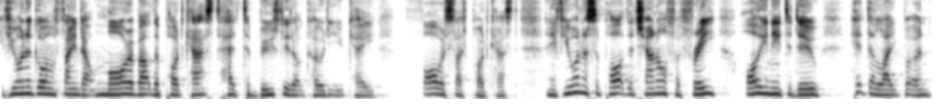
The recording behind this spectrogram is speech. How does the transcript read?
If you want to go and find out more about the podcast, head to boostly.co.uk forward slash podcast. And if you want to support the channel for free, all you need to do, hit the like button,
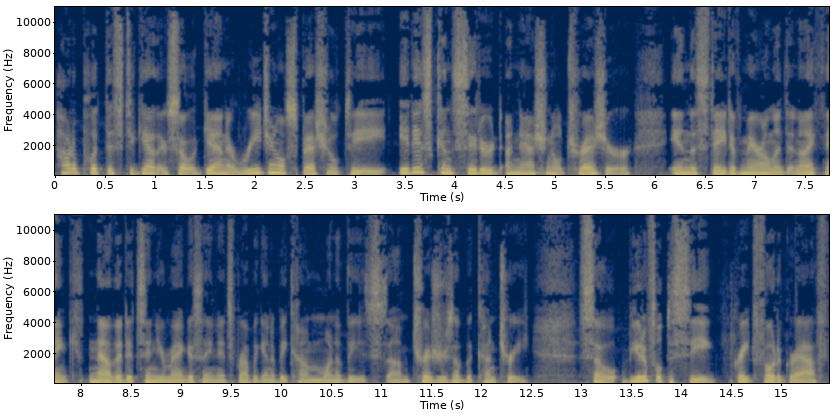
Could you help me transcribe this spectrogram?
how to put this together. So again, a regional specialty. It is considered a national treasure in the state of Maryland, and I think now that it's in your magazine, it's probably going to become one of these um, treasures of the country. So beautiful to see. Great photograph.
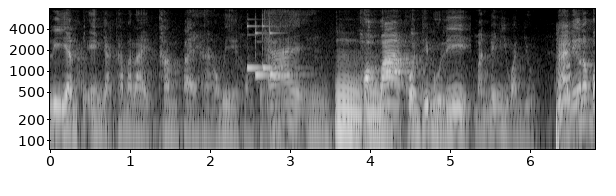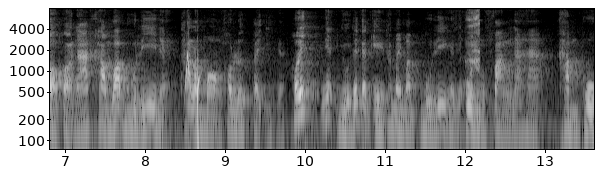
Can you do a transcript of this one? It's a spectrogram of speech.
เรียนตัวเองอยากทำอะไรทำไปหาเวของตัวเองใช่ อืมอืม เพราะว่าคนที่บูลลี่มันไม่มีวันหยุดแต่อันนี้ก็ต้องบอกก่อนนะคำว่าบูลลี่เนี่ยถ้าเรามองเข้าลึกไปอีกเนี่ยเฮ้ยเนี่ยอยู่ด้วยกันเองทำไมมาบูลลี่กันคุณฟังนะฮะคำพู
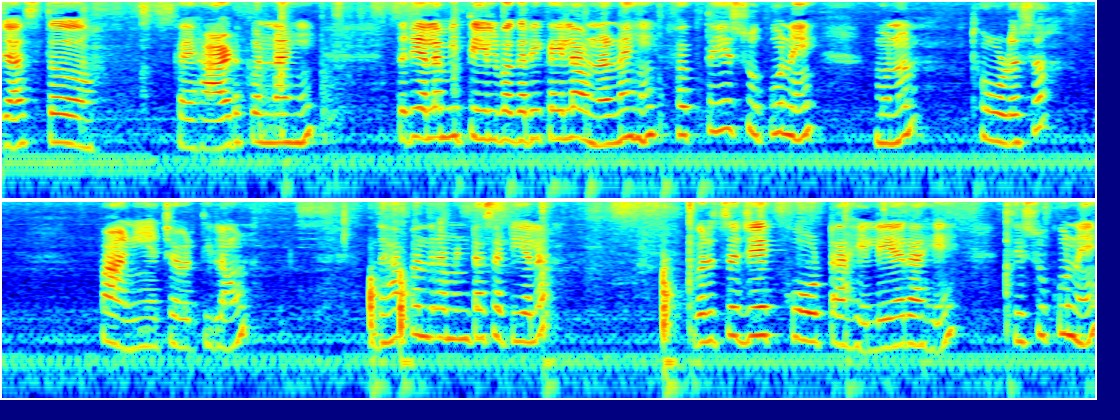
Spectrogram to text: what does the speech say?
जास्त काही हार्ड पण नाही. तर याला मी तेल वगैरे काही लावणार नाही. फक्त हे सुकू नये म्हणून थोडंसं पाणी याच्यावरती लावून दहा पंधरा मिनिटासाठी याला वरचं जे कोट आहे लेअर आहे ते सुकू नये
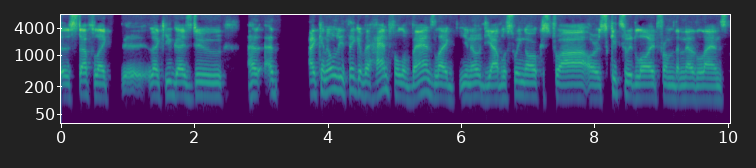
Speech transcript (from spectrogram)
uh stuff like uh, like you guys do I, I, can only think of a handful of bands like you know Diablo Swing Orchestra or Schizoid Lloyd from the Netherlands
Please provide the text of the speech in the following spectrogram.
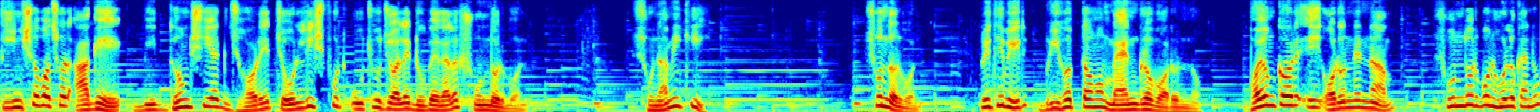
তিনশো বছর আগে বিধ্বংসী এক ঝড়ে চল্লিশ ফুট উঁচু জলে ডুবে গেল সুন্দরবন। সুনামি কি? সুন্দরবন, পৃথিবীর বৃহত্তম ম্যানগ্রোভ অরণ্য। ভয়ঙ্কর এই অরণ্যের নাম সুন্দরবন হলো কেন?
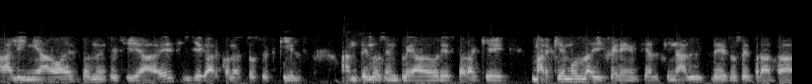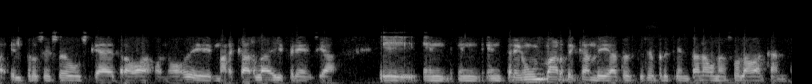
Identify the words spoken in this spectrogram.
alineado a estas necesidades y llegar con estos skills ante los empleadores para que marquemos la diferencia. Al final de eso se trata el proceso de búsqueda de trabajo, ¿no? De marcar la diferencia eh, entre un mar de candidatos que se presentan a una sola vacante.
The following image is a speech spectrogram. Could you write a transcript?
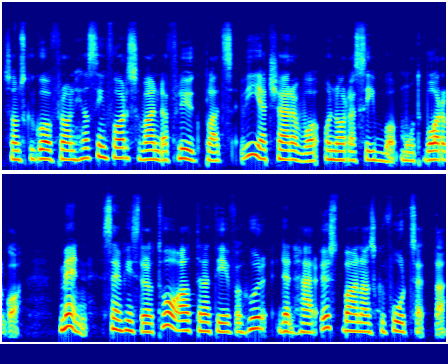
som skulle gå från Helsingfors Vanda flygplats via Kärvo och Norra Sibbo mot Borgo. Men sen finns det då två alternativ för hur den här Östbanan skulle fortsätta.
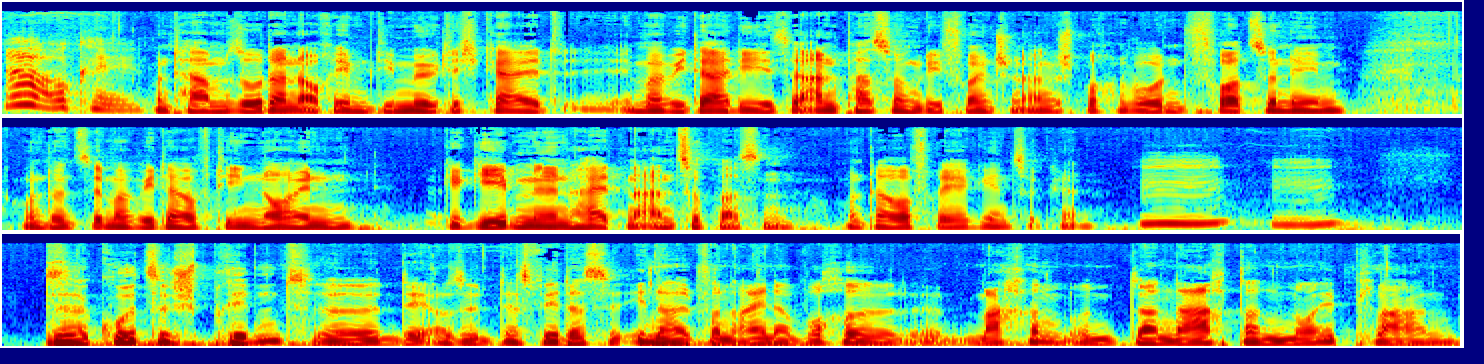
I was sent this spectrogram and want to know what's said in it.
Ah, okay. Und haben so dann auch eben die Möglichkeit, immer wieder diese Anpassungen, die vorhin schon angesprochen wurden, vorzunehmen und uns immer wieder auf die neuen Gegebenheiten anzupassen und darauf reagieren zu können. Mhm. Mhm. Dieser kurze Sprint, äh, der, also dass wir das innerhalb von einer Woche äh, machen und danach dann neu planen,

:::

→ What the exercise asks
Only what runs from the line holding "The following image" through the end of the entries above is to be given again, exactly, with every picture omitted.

→ Solution to this task
The following image is a speech spectrogram. Could you write a transcript?
som skulle gå från Helsingfors Vanda flygplats via Kärvo och Norra Sibbo mot Borgo. Men sen finns det då två alternativ för hur den här Östbanan skulle fortsätta.
I was sent this spectrogram and want to know what's said in it.
Ah, okay. Und haben so dann auch eben die Möglichkeit, immer wieder diese Anpassungen, die vorhin schon angesprochen wurden, vorzunehmen und uns immer wieder auf die neuen Gegebenheiten anzupassen und darauf reagieren zu können. Mhm. Mhm. Dieser kurze Sprint, äh, der, also dass wir das innerhalb von einer Woche äh, machen und danach dann neu planen,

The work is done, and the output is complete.